**ASSIGNED TASK**
Quote word for word from the line holding "Spoken content of" to the last line below, including both, and omit any pictures.
(MATERIAL PROVIDED Opens)
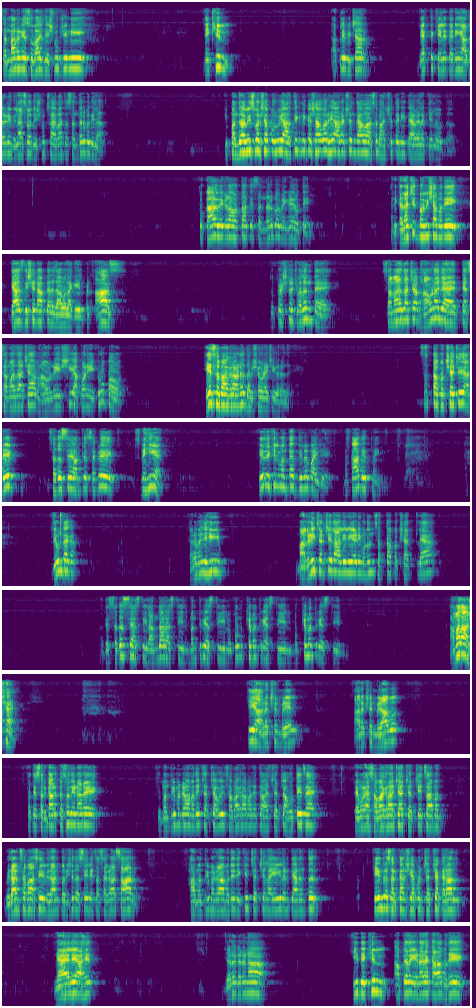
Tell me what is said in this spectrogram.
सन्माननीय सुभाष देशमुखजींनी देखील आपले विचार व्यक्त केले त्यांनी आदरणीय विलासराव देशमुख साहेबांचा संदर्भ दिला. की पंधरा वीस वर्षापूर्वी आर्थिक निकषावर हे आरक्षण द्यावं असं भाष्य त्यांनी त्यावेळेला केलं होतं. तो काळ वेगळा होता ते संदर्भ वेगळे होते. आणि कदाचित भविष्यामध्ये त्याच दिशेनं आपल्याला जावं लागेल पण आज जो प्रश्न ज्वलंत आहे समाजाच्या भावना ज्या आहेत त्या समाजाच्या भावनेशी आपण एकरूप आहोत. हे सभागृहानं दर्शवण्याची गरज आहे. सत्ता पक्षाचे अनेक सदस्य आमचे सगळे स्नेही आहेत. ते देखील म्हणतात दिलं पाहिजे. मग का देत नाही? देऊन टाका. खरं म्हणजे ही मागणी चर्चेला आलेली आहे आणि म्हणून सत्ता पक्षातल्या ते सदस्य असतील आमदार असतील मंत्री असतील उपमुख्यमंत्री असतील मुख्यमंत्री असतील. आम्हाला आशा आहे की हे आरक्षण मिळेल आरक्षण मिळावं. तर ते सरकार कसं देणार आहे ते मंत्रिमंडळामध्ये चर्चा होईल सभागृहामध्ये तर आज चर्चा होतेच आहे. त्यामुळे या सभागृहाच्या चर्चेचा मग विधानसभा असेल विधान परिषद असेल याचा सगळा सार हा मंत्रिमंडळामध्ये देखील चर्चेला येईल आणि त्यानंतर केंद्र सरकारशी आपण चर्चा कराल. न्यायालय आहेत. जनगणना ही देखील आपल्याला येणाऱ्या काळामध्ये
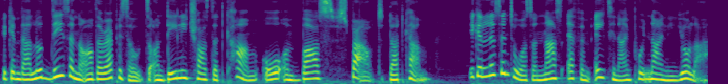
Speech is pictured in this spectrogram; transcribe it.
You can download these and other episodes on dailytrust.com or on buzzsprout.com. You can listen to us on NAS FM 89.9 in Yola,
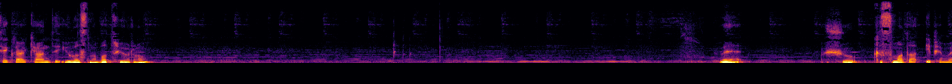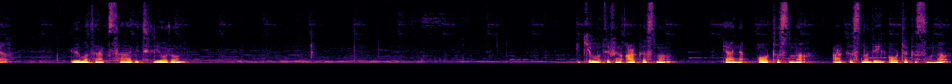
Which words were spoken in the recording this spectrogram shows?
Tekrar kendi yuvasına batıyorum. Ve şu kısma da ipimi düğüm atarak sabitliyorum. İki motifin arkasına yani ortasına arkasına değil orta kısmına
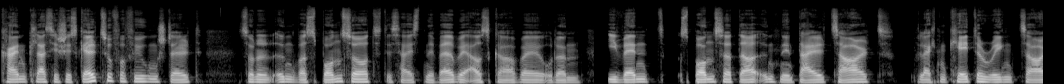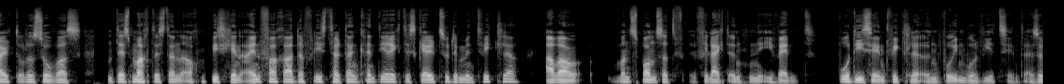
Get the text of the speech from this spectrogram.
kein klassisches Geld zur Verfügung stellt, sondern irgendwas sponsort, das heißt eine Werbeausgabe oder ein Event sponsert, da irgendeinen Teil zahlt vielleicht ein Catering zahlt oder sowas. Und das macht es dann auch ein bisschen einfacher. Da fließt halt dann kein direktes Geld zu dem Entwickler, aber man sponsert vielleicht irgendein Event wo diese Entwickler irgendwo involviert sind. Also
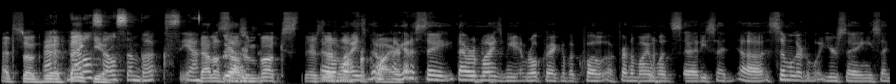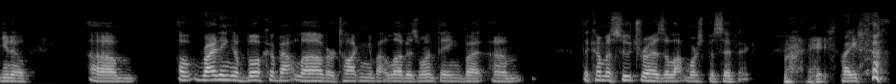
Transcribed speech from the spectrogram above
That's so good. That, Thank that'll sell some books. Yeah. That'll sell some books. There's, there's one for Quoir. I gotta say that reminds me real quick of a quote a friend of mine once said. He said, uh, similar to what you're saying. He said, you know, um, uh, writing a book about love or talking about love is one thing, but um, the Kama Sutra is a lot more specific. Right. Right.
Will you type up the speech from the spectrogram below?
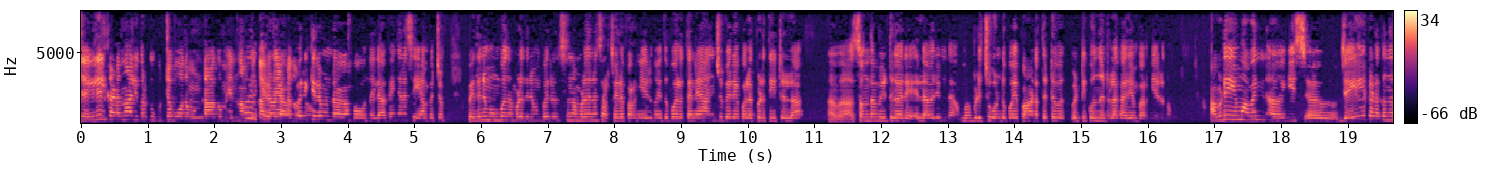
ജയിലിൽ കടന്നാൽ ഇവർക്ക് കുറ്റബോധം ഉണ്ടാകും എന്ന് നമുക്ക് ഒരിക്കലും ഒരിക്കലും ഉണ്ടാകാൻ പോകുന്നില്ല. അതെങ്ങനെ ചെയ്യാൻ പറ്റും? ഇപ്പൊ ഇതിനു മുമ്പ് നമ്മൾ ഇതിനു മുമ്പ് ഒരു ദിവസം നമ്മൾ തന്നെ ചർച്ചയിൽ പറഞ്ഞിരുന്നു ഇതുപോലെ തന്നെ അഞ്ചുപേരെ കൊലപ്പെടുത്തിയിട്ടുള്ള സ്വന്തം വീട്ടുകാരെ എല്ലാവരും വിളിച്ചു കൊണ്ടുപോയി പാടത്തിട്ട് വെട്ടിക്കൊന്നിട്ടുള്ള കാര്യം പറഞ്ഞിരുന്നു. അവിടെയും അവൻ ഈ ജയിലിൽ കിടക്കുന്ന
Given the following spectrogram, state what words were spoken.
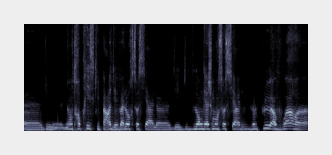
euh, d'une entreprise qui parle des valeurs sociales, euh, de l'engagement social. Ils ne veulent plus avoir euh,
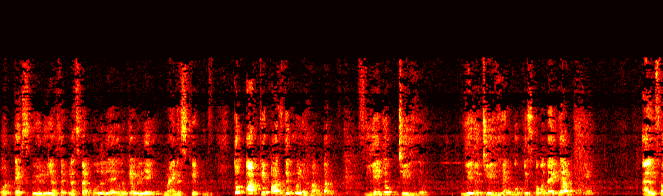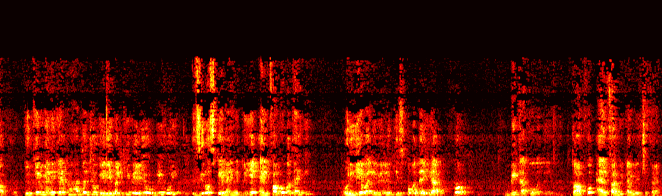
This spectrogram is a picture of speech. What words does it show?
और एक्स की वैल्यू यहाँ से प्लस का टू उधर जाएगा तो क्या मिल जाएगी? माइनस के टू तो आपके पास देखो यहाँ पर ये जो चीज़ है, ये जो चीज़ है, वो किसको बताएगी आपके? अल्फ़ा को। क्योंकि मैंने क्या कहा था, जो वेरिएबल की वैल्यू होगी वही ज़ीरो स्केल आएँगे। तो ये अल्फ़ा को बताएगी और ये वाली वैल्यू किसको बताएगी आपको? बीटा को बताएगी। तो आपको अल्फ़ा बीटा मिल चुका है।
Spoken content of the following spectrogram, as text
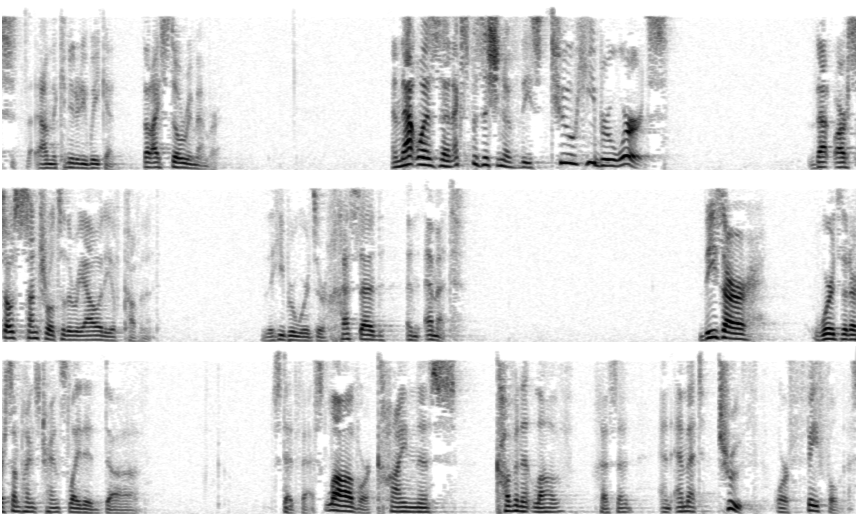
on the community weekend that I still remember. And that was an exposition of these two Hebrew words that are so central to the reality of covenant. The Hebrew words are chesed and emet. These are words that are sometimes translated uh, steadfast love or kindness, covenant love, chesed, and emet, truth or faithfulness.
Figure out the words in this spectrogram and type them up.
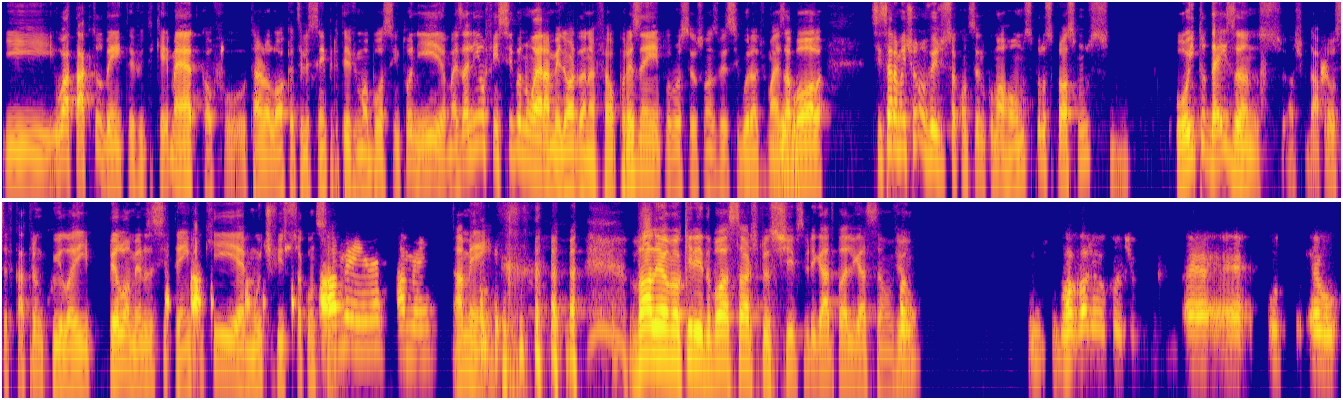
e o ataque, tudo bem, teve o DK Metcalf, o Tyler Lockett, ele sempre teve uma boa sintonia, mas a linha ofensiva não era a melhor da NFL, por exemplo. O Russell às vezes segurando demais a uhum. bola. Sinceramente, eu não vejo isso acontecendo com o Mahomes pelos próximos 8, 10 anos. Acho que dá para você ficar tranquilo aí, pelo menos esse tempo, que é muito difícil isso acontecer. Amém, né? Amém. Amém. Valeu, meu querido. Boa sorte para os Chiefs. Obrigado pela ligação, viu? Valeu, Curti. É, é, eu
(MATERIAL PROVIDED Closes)
**REPLY TO THE EXERCISE**
Spoken content of the following spectrogram, as text
on the community weekend that I still remember. And that was an exposition of these two Hebrew words that are so central to the reality of covenant. The Hebrew words are chesed and emet. These are words that are sometimes translated uh, steadfast love or kindness, covenant love, chesed, and emet, truth or faithfulness.
Figure out the words in this spectrogram and type them up.
e o ataque, tudo bem, teve o DK Metcalf, o Tyler Lockett, ele sempre teve uma boa sintonia, mas a linha ofensiva não era a melhor da NFL, por exemplo. O Russell às vezes segurando demais a uhum. bola. Sinceramente, eu não vejo isso acontecendo com o Mahomes pelos próximos 8, 10 anos. Acho que dá para você ficar tranquilo aí, pelo menos esse tempo, que é muito difícil isso acontecer. Amém, né? Amém. Amém. Valeu, meu querido. Boa sorte para os Chiefs. Obrigado pela ligação, viu? Valeu, Curti. É, é, eu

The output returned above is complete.